▶ **About this exercise**
For this exercise, please return exactly the line containing "The task is" and each line after it through the end of the records, with no pictures included.

[Information given — start]

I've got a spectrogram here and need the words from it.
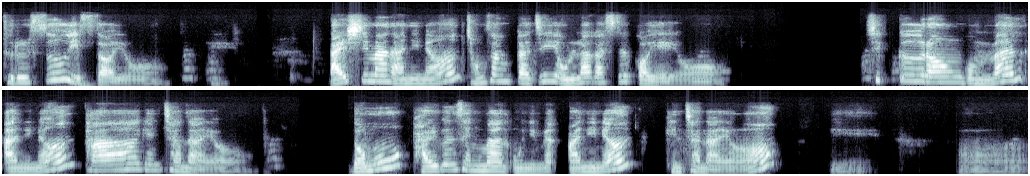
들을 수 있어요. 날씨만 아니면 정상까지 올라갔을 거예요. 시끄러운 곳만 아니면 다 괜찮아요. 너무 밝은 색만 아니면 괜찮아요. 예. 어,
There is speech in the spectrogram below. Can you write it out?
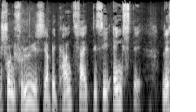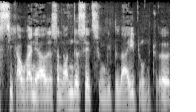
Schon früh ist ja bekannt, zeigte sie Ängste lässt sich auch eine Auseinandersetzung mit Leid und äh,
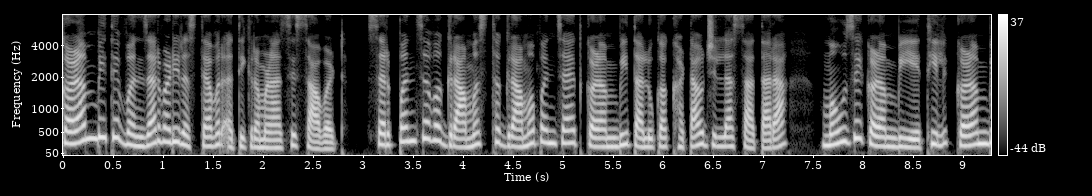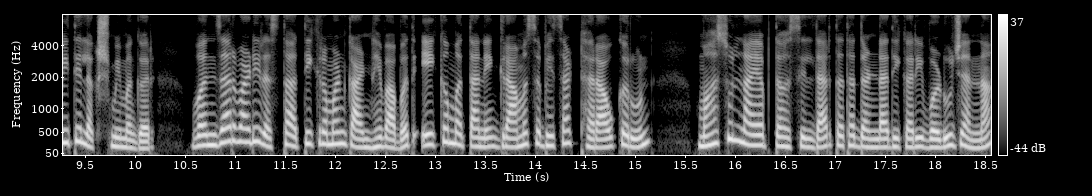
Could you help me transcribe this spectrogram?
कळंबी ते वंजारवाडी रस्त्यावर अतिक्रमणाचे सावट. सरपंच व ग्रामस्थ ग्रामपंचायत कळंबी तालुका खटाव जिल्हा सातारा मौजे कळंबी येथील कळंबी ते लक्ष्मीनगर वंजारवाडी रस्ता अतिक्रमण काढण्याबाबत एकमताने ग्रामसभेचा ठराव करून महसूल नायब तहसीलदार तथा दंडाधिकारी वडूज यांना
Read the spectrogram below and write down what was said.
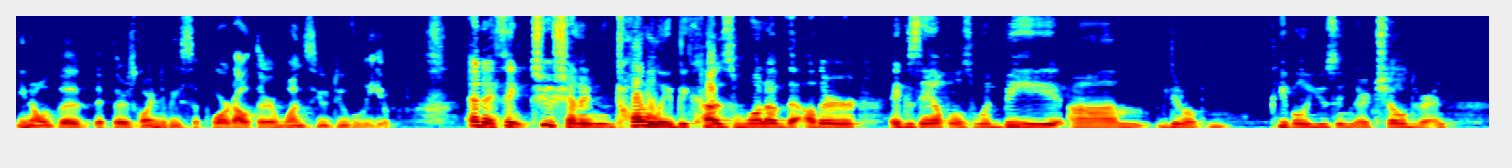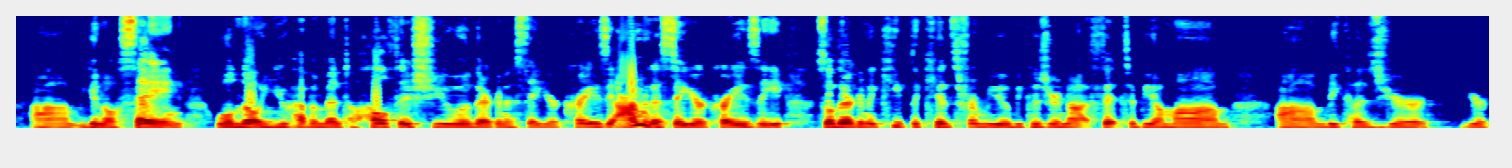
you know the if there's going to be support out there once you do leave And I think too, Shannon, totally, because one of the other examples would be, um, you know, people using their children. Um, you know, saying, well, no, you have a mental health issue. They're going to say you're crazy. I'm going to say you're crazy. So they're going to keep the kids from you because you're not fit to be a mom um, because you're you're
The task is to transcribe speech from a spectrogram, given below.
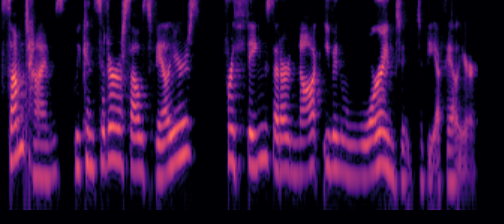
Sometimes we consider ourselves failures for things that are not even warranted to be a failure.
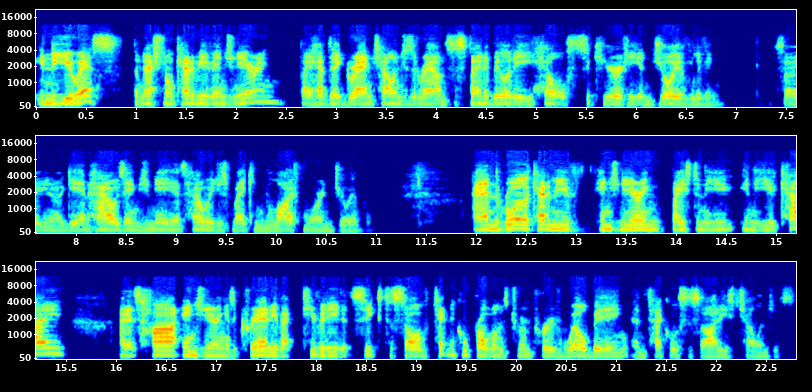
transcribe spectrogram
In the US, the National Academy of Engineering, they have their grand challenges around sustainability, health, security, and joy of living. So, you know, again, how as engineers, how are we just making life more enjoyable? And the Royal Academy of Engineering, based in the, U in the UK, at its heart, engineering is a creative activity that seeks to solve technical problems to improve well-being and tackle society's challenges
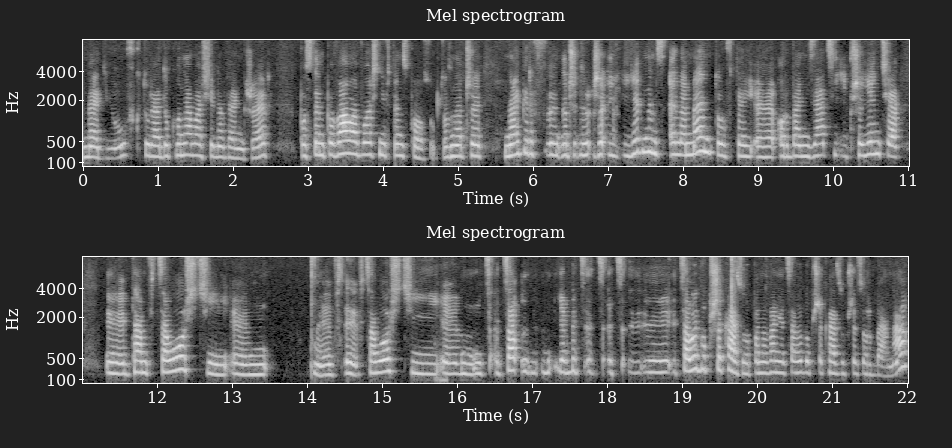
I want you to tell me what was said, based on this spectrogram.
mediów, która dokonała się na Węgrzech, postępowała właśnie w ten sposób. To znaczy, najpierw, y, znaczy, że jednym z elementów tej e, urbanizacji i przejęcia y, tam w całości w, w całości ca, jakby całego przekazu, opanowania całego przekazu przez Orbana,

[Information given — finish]

▶ **Your solution**
The task is to transcribe speech from a spectrogram, given below.
Sometimes we consider ourselves failures for things that are not even warranted to be a failure.
transcribe spectrogram
In the US, the National Academy of Engineering, they have their grand challenges around sustainability, health, security, and joy of living. So, you know, again, how as engineers, how are we just making life more enjoyable? And the Royal Academy of Engineering, based in the, U in the UK, at its heart, engineering is a creative activity that seeks to solve technical problems to improve well-being and tackle society's challenges
I want you to tell me what was said, based on this spectrogram.
mediów, która dokonała się na Węgrzech, postępowała właśnie w ten sposób. To znaczy, najpierw, y, znaczy, że jednym z elementów tej e, urbanizacji i przejęcia y, tam w całości w, w całości ca, jakby całego przekazu, opanowania całego przekazu przez Orbana,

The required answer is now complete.